▶ **Exercise prompt**
Repeat the entries below exactly as they appear, with no pictures.

(Supplied data Opens)

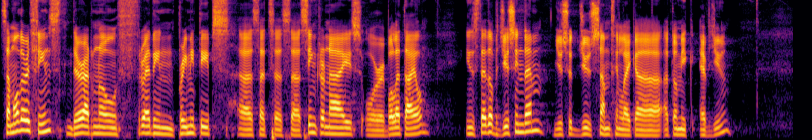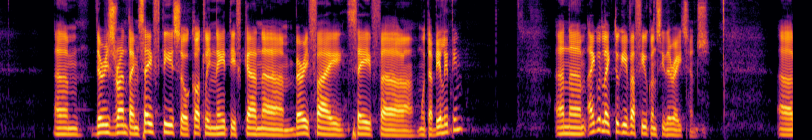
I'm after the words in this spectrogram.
Some other things, there are no threading primitives uh, such as uh, synchronize or volatile. Instead of using them, you should use something like uh, atomic FU. Um, there is runtime safety, so Kotlin native can um, verify safe uh, mutability. And um, I would like to give a few considerations. Uh,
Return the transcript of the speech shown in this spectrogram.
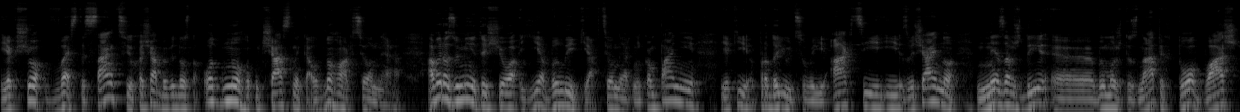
якщо ввести санкцію, хоча б відносно одного учасника, одного акціонера. А ви розумієте, що є великі акціонерні компанії, які продають свої акції, і звичайно не завжди е, ви можете знати, хто ваш.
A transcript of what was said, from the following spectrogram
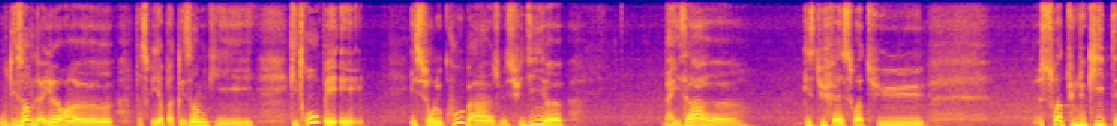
ou des hommes d'ailleurs, hein, euh, parce qu'il n'y a pas que les hommes qui, trompent. Et, sur le coup, ben, je me suis dit, euh, bah, Isa, euh, qu'est-ce que tu fais? Soit tu. Soit tu le quittes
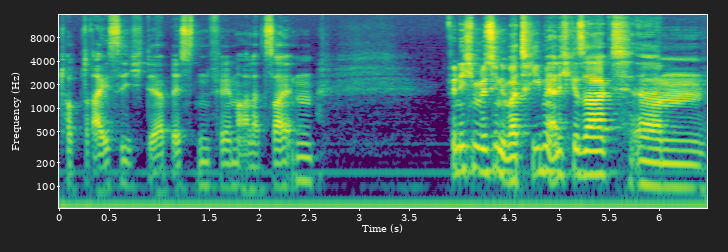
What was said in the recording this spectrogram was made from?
Top 30 der besten Filme aller Zeiten. Finde ich ein bisschen übertrieben, ehrlich gesagt, ähm,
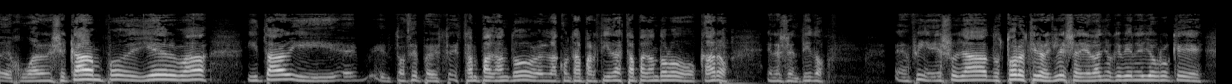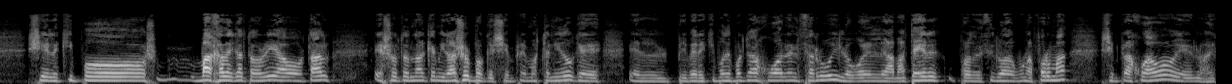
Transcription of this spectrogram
eh, jugar en ese campo de hierba y tal, y eh, entonces pues están pagando, la contrapartida está pagando lo caro en ese sentido. En fin, eso ya doctores tira la iglesia y el año que viene yo creo que si el equipo baja de categoría o tal, eso tendrán que mirarse porque siempre hemos tenido que el primer equipo deportivo ha jugado en el Cerrú y luego el amateur, por decirlo de alguna forma, siempre ha jugado en los,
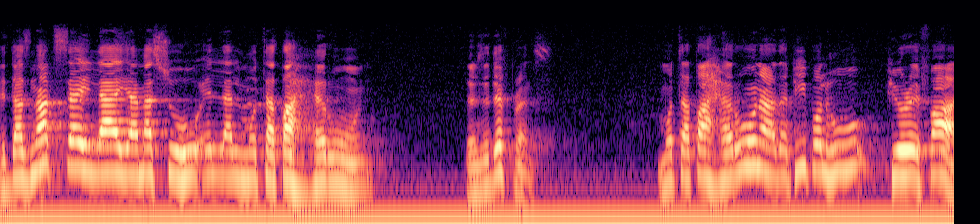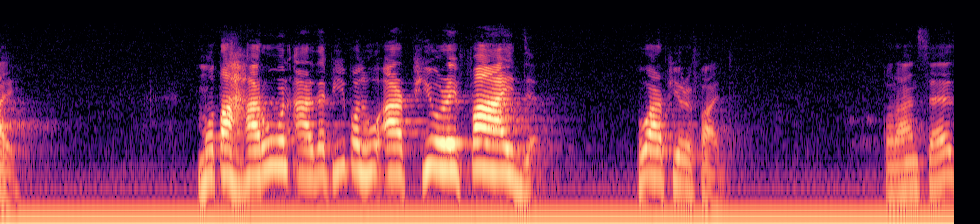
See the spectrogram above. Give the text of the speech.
It does not say لا يمسه إلا المتطهرون. There's a difference. متطهرون are the people who purify. Mutahharun are the people who are purified. Who are purified? Quran says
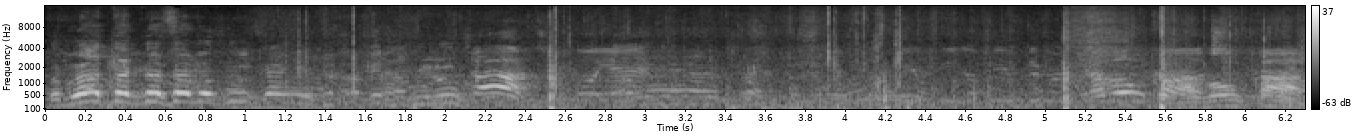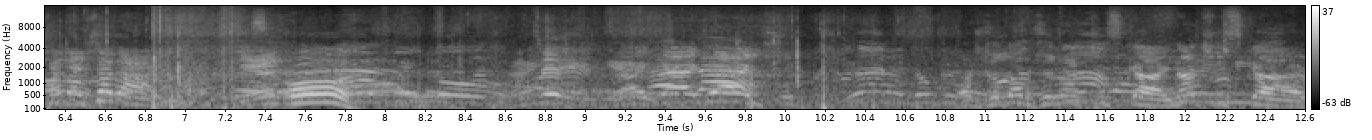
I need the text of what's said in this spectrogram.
To był atak na zawodnika, nie Siadaj, siadaj! O! Daj, daj, daj! Dobrze, dobrze, naciskaj, naciskaj!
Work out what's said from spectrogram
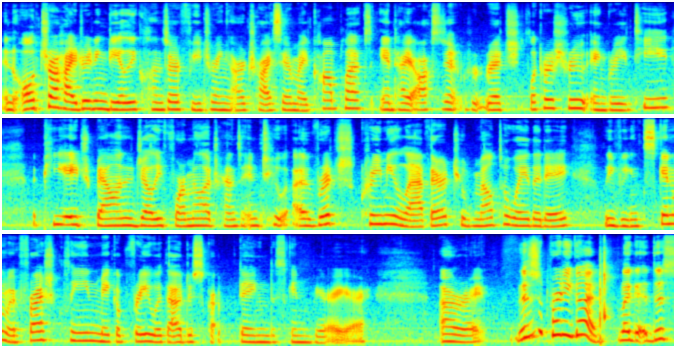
an ultra hydrating daily cleanser featuring our triceramide complex, antioxidant rich licorice root, and green tea. The pH balanced jelly formula turns into a rich, creamy lather to melt away the day, leaving skin refreshed, clean, makeup free without disrupting the skin barrier. Alright, this is pretty good. Like, this,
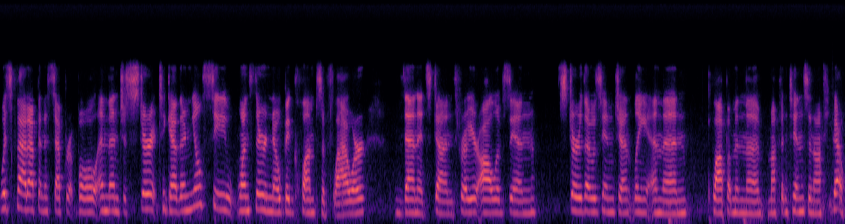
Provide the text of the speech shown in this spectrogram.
Whisk that up in a separate bowl, and then just stir it together. And you'll see once there are no big clumps of flour, then it's done. Throw your olives in, stir those in gently, and then plop them in the muffin tins, and off you go.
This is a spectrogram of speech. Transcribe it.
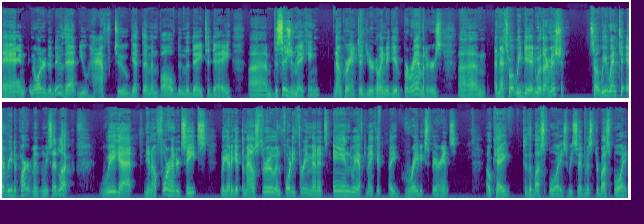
and in order to do that, you have to get them involved in the day to day decision making. Now, granted, you're going to give parameters, um, and that's what we did with our mission. So we went to every department and we said, look, we got, you know, 400 seats. We got to get the mouse through in 43 minutes and we have to make it a great experience. Okay, to the bus boys, we said, Mr. Busboy,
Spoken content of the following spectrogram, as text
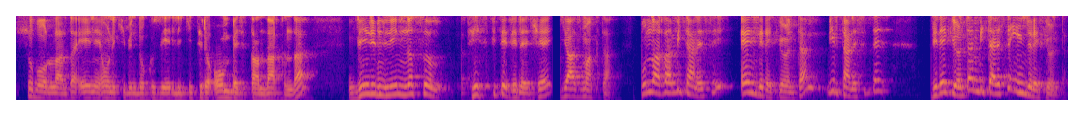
su borularda EN 12952-15 standartında verimliliğin nasıl tespit edileceği yazmakta. Bunlardan bir tanesi en direkt yöntem, bir tanesi de direkt yöntem, bir tanesi de indirekt yöntem.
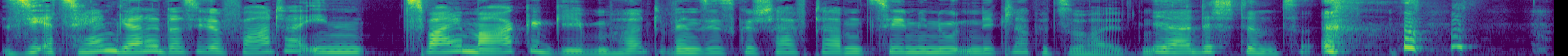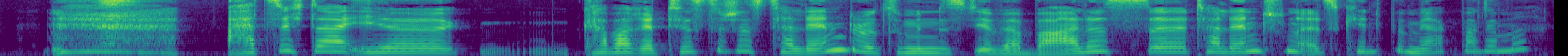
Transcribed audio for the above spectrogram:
Sie erzählen gerne, dass Ihr Vater Ihnen zwei Mark gegeben hat, wenn Sie es geschafft haben, zehn Minuten die Klappe zu halten. Ja, das stimmt. Hat sich da Ihr kabarettistisches Talent oder zumindest Ihr verbales äh, Talent schon als Kind bemerkbar gemacht?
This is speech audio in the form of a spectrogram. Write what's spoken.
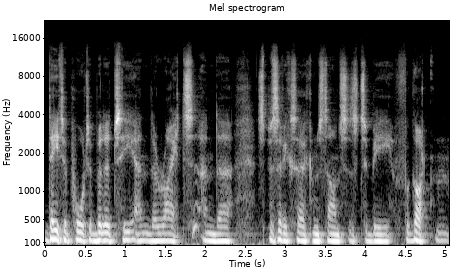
data portability and the right under specific circumstances to be forgotten.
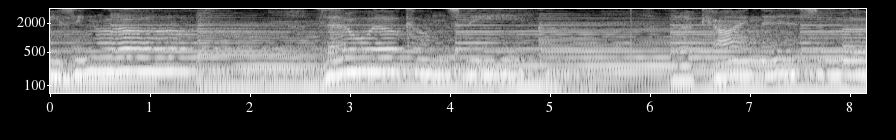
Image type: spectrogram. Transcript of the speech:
amazing love that welcomes me, the kindness of mercy.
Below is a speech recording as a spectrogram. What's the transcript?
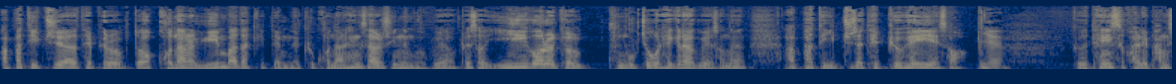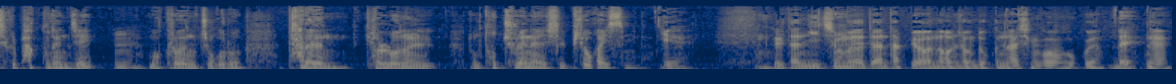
아파트 입주자 대표로부터 권한을 위임받았기 때문에 그 권한을 행사할 수 있는 거고요. 그래서 이거를 결, 궁극적으로 해결하기 위해서는 아파트 입주자 대표 회의에서 예. 그 테니스 관리 방식을 바꾸든지 음. 뭐 그런 쪽으로 다른 결론을 좀 도출해내실 필요가 있습니다. 예. 일단 이 질문에 대한 답변은 어느 정도 끝나신 거고요. 네. 네.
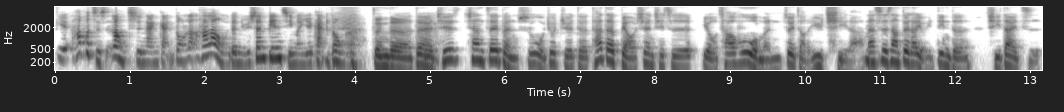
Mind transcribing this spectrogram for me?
也他不只是让直男感动，让他让我们的女生编辑们也感动了。真的，对，其实像这本书，我就觉得它的表现其实有超乎我们最早的预期了。那事实上对它有一定的期待值。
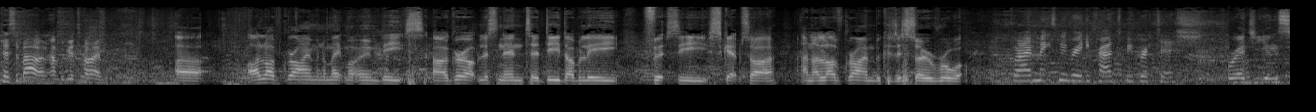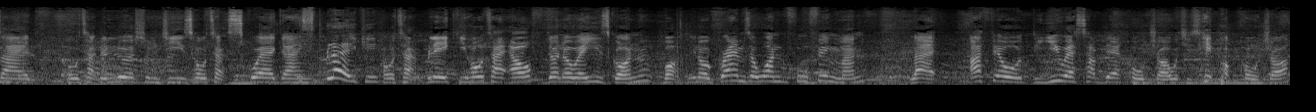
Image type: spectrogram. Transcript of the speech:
piss about and have a good time?" Uh, I love grime and I make my own beats. I grew up listening to DWE, Footsie, Skepta, and I love grime because it's so raw. Grime makes me really proud to be British. Reggie inside, hold tight the Lewisham G's, hold tight Square Gang. It's Blakey. Hold tight Blakey, hold tight Elf. Don't know where he's gone, but you know, grime's a wonderful thing, man. Like, I feel the US have their culture, which is hip hop culture,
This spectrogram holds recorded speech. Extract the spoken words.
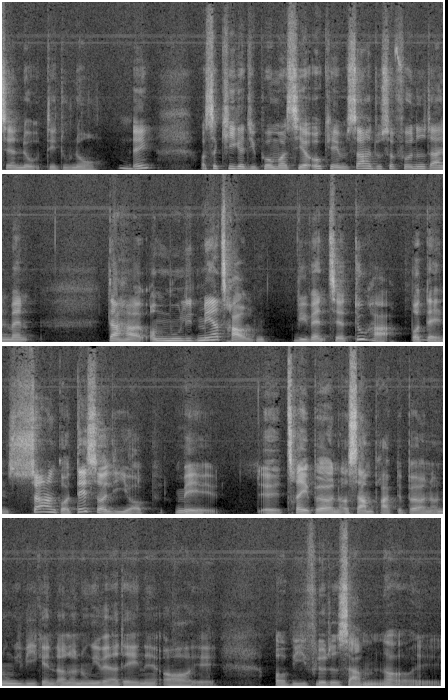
til at nå det, du når? Mm. Ikke? Og så kigger de på mig og siger, okay, men så har du så fundet dig en mand, der har om muligt mere travlt, end vi er vant til, at du har. Hvordan søren går det så lige op med øh, tre børn og sammenbragte børn, og nogle i weekenderne og nogle i hverdagene, og, øh, og vi er flyttet sammen. Og, øh,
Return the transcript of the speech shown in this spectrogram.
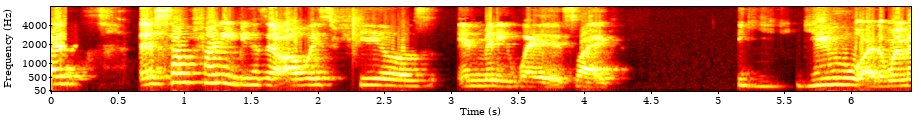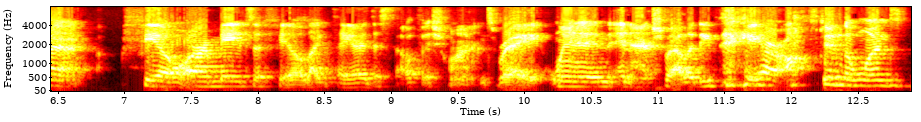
it's, it's so funny because it always feels in many ways like you or the women feel or are made to feel like they are the selfish ones right? When in actuality they are often the ones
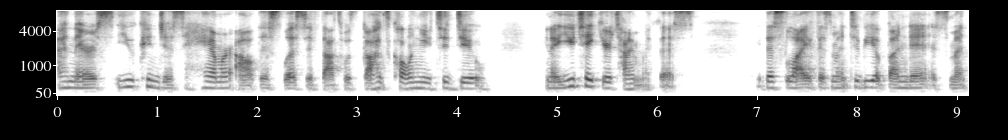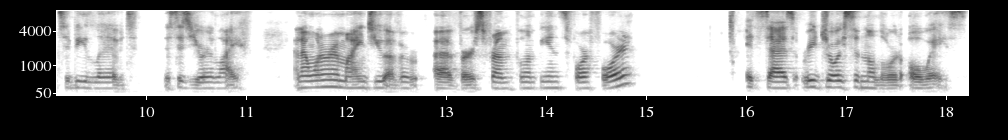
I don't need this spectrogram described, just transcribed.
And there's you can just hammer out this list if that's what God's calling you to do. You know, you take your time with this. This life is meant to be abundant, it's meant to be lived. This is your life. And I want to remind you of a, a verse from Philippians 4 4. It says, Rejoice in the Lord always.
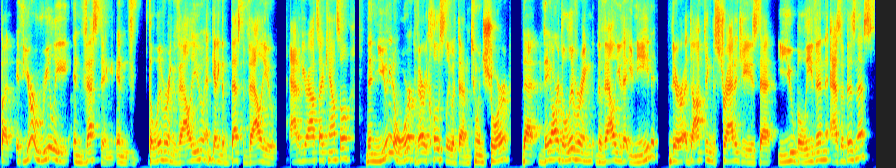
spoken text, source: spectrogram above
But if you're really investing in delivering value and getting the best value out of your outside counsel, then you need to work very closely with them to ensure that they are delivering the value that you need. They're adopting the strategies that you believe in as a business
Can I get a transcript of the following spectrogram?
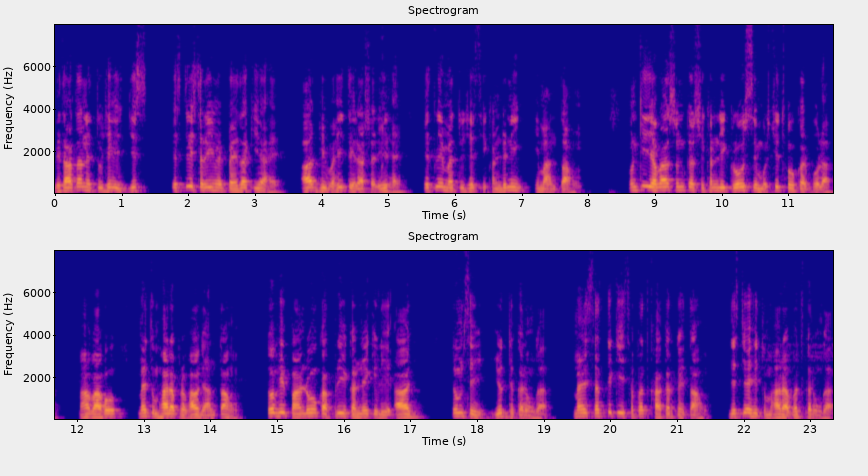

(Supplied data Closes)

▶ **Response to this task**
I'm after the words in this spectrogram.
Some other things, there are no threading primitives uh, such as uh, synchronize or volatile. Instead of using them, you should use something like uh, atomic FU. Um, there is runtime safety, so Kotlin native can um, verify safe uh, mutability. And um, I would like to give a few considerations. Uh,
Return the transcript of the speech shown in this spectrogram.
якщо ввести санкцію, хоча б відносно одного учасника, одного акціонера. А ви розумієте, що є великі акціонерні компанії, які продають свої акції, і звичайно не завжди е, ви можете знати, хто ваш.
A transcript of what was said, from the following spectrogram
ou des hommes d'ailleurs, hein, euh, parce qu'il n'y a pas que les hommes qui, trompent. Et, sur le coup, ben, je me suis dit, euh, bah, Isa, euh, qu'est-ce que tu fais? Soit tu. Soit tu le quittes
What was said in the recording this spectrogram was made from?
Top 30 der besten Filme aller Zeiten. Finde ich ein bisschen übertrieben, ehrlich gesagt, ähm,
Transcription of this spectrogram
eh, jugar en ese campo de hierba y tal, y eh, entonces pues están pagando, la contrapartida está pagando lo caro en ese sentido. En fin, eso ya doctores tira la iglesia y el año que viene yo creo que si el equipo baja de categoría o tal, eso tendrán que mirarse porque siempre hemos tenido que el primer equipo deportivo ha jugado en el Cerrú y luego el amateur, por decirlo de alguna forma, siempre ha jugado en los,
See the spectrogram above. Give the text of the speech.
It does not say لا يمسه إلا المتطهرون. There's a difference. متطهرون are the people who purify. Mutahharun are the people who are purified. Who are purified? Quran says
I need the text of what's said in this spectrogram.
To był atak na zawodnika, nie Siadaj, siadaj! O! Daj, daj, daj! Dobrze, dobrze, naciskaj, naciskaj!
Work out what's said from spectrogram
an ultra hydrating daily cleanser featuring our triceramide complex, antioxidant rich licorice root, and green tea. The pH balanced jelly formula turns into a rich, creamy lather to melt away the day, leaving skin refreshed, clean, makeup free without disrupting the skin barrier. Alright, this is pretty good. Like, this,
Provide the text of the speech shown in this spectrogram.
Whisk that up in a separate bowl, and then just stir it together. And you'll see once there are no big clumps of flour, then it's done. Throw your olives in, stir those in gently, and then plop them in the muffin tins, and off you go.
This is a spectrogram of speech. Transcribe it.
and in order to do that, you have to get them involved in the day to day decision making. Now, granted, you're going to give parameters, um, and that's what we did with our mission. So we went to every department and we said, look, we got, you know, 400 seats. We got to get the mouse through in 43 minutes and we have to make it a great experience. Okay, to the bus boys, we said, Mr. Busboy,
Spoken content of the following spectrogram, as text
su borularda EN 12952-15 standartında verimliliğin nasıl tespit edileceği yazmakta. Bunlardan bir tanesi en direkt yöntem, bir tanesi de direkt yöntem, bir tanesi de indirekt yöntem.
Transcribed audio for the above spectrogram:
Sie erzählen gerne, dass Ihr Vater Ihnen zwei Mark gegeben hat, wenn Sie es geschafft haben, zehn Minuten die Klappe zu halten. Ja, das stimmt. Hat sich da Ihr kabarettistisches Talent oder zumindest Ihr verbales äh, Talent schon als Kind bemerkbar gemacht?
This is speech audio in the form of a spectrogram. Write what's spoken.
data portability and the right under specific circumstances to be forgotten.
Image type: spectrogram. Transcript of the speech:
amazing love that welcomes me, the kindness of mercy.
Below is a speech recording as a spectrogram. What's the transcript?
아파트 입주자 대표로부터 권한을 위임받았기 때문에 그 권한을 행사할 수 있는 거고요. 그래서 이거를 결, 궁극적으로 해결하기 위해서는 아파트 입주자 대표 회의에서 예. 그 테니스 관리 방식을 바꾸든지 음. 뭐 그런 쪽으로 다른 결론을 좀 도출해내실 필요가 있습니다. 예. 일단 이 질문에 대한 답변은 어느 정도 끝나신 거고요. 네. 네.
Mind transcribing this spectrogram for me?
也他不只是让直男感动，让他让我们的女生编辑们也感动了。真的，对，其实像这本书，我就觉得它的表现其实有超乎我们最早的预期了。那事实上对它有一定的期待值。
Image type: spectrogram. Transcript of the speech:
piss about and have a good time?" Uh, I love grime and I make my own beats. I grew up listening to DWE, Footsie, Skepta, and I love grime because it's so raw. Grime makes me really proud to be British. Reggie inside, hold tight the Lewisham G's, hold tight Square Gang. It's Blakey. Hold tight Blakey, hold tight Elf. Don't know where he's gone, but you know, grime's a wonderful thing, man. Like, I feel the US have their culture, which is hip hop culture,
This spectrogram holds recorded speech. Extract the spoken words.
til at nå det, du når? Mm. Ikke? Og så kigger de på mig og siger, okay, men så har du så fundet dig en mand, der har om muligt mere travlt, end vi er vant til, at du har. Hvordan søren går det så lige op med øh, tre børn og sammenbragte børn, og nogle i weekenderne og nogle i hverdagene, og, øh, og vi er flyttet sammen. Og, øh,
Return the transcript of the speech shown in this spectrogram.
it's, it's so funny because it always feels in many ways like you or the women feel or are made to feel like they are the selfish ones right? When in actuality they are often the ones
I don't need this spectrogram described, just transcribed.
And there's you can just hammer out this list if that's what God's calling you to do. You know, you take your time with this. This life is meant to be abundant, it's meant to be lived. This is your life. And I want to remind you of a, a verse from Philippians 4 4. It says, Rejoice in the Lord always.
spoken text, source: spectrogram above
But if you're really investing in delivering value and getting the best value out of your outside counsel, then you need to work very closely with them to ensure that they are delivering the value that you need. They're adopting the strategies that you believe in as a business
Can I get a transcript of the following spectrogram?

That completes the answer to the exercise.